The SEC should work in conjunction with the NASD to ensure viable trading markets for smaller public companies and amend rules and practices that inhibit the efficient functioning of certain markets. The committee contended that the Pink Sheets market and the OTCBB market, owned by the NASD and run on a contractual basis by Nasdaq, could benefit from the following:
Make public information filed under Rule 15c2-11;
Make available Form S-3 for OTCBB securities in resale transactions;
Make Nasdaq SmallCap stocks and/or OTCBB-listed stocks "covered securities" under NSMIA to exempt them from state review, contingent on compliance with corporate governance requirements; and

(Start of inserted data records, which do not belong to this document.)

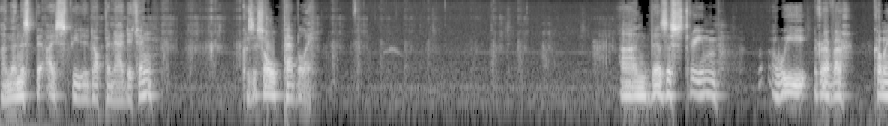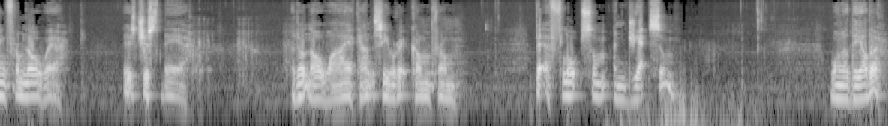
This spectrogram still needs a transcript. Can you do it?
And then this bit I speeded up in editing because it's all pebbly. And there's a stream, a wee river coming from nowhere. It's just there. I don't know why, I can't see where it come from. Bit of flotsam and jetsam one or the other.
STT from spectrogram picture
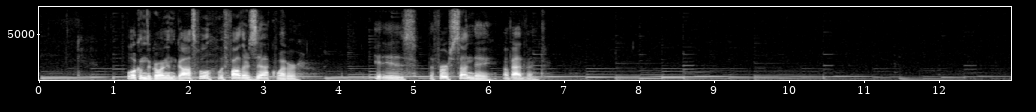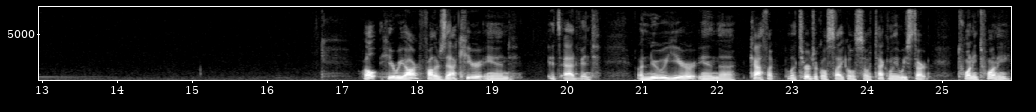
Welcome to Growing in the Gospel with Father Zach Weber. It is the first Sunday of Advent. Well, here we are, Father Zach here, and it's Advent, a new year in the Catholic liturgical cycle. So technically, we start 2020.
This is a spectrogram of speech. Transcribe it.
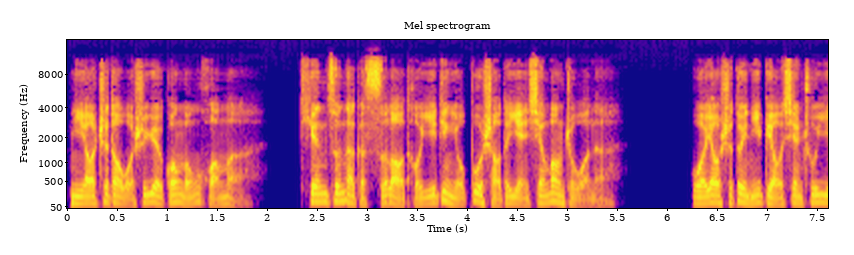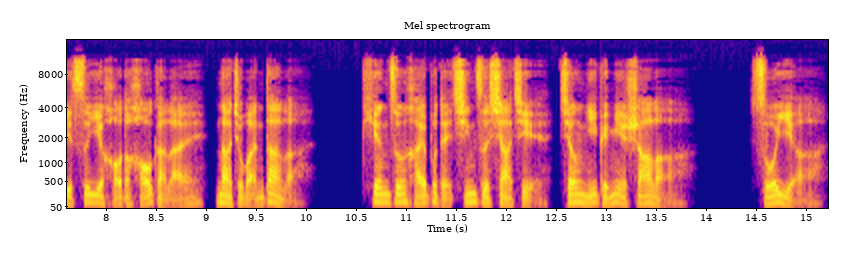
你要知道我是月光龙皇嘛，天尊那个死老头一定有不少的眼线望着我呢。我要是对你表现出一丝一毫的好感来，那就完蛋了。天尊还不得亲自下界将你给灭杀了？所以啊，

Increase the size of companies defined by the SEC as "Small Business Issuers" to the microcap company level.
The committee suggested that the costs of maintaining the OTCBB be shared by the companies that benefit from it and, similarly, that corporate support for the Pink Sheets market be derived from direct corporate payments to dealers for market-making activity. The subcommittee believes this approach will encourage more entry of dealers into market-making activities.
The SEC should adopt policies that encourage and promote the dissemination of research on smaller public companies by, among other things, allowing company-sponsored research to occur with full disclosure by the research provider as to the nature of the relationship with the company being covered and maintaining soft dollar payments for research under current safe harbor provisions of Rule 28e. New business models that rely on corporate payments to create published research should be permitted.

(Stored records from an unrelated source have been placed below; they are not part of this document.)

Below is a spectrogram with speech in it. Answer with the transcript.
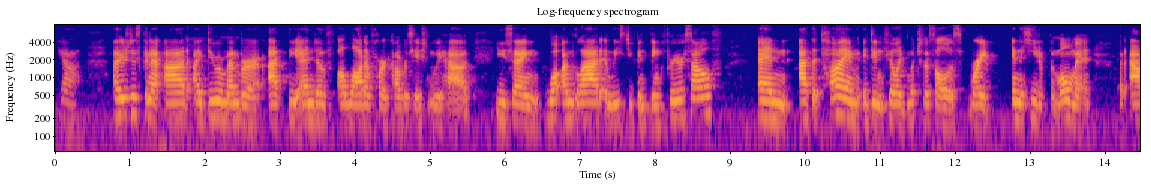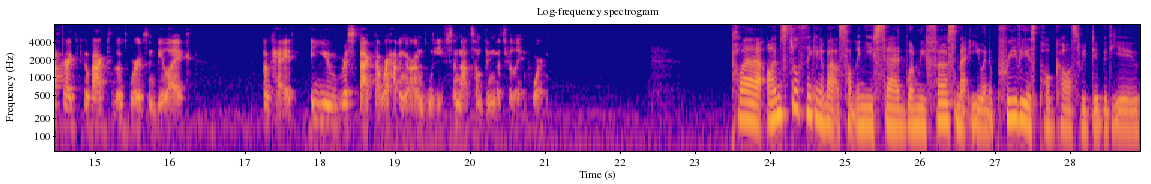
Yeah. I was just going to add, I do remember at the end of a lot of hard conversation we had, you saying, Well, I'm glad at least you can think for yourself. And at the time, it didn't feel like much of all was right in the heat of the moment. But after I could go back to those words and be like, okay, you respect that we're having our own beliefs. And that's something that's really important. Claire, I'm still thinking about something you said when we first met you in a previous podcast we did with you,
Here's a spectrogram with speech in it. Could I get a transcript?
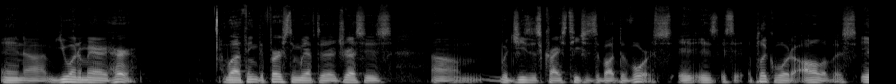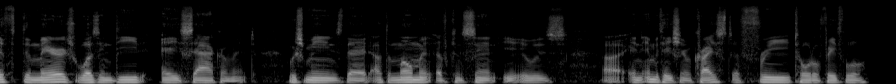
and um, you want to marry her? Well, I think the first thing we have to address is um, what Jesus Christ teaches about divorce. It is it's applicable to all of us. If the marriage was indeed a sacrament, which means that at the moment of consent, it, was uh, an imitation of Christ, a free, total, faithful,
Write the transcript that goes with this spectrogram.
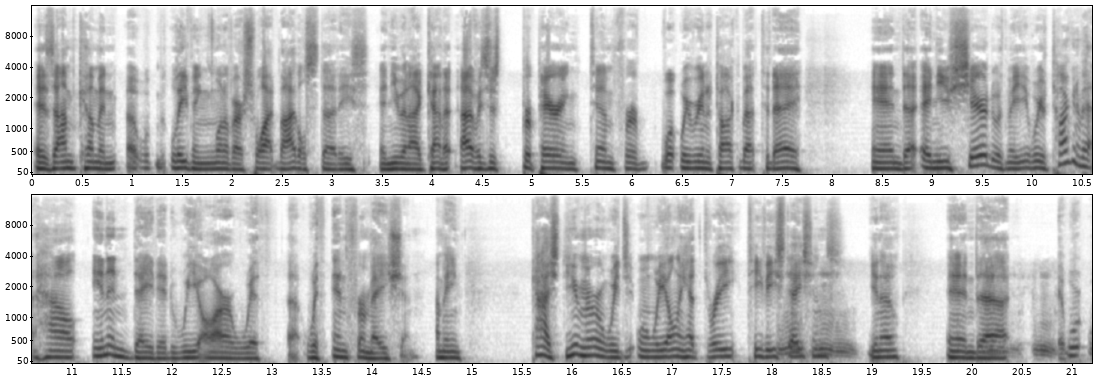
as I'm coming, uh, leaving one of our SWAT Bible studies, and you and I kind of, I was just preparing Tim for what we were going to talk about today, and uh, and you shared with me, we were talking about how inundated we are with uh, with information. I mean, gosh, do you remember we when we only had three TV stations? Mm-hmm. You know, and uh, mm-hmm.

The SEC should adopt the following amendments to Rule 701:
Increase from $5 million to $10 million the amount of sales under the rule necessary to trigger financial statement and risk factor disclosures; and
As an alternative, eliminate or significantly modify financial statement disclosure requirements if options are non-transferable except by law and if options may be exercised only on a "net" basis with no employee funds paid to the employer.
Provide relief from the Exchange Act registration requirements that treat employee stock options as voting securities without regard as to whether the options are currently exercisable. PIPE transaction relief may be the subject of future recommendations.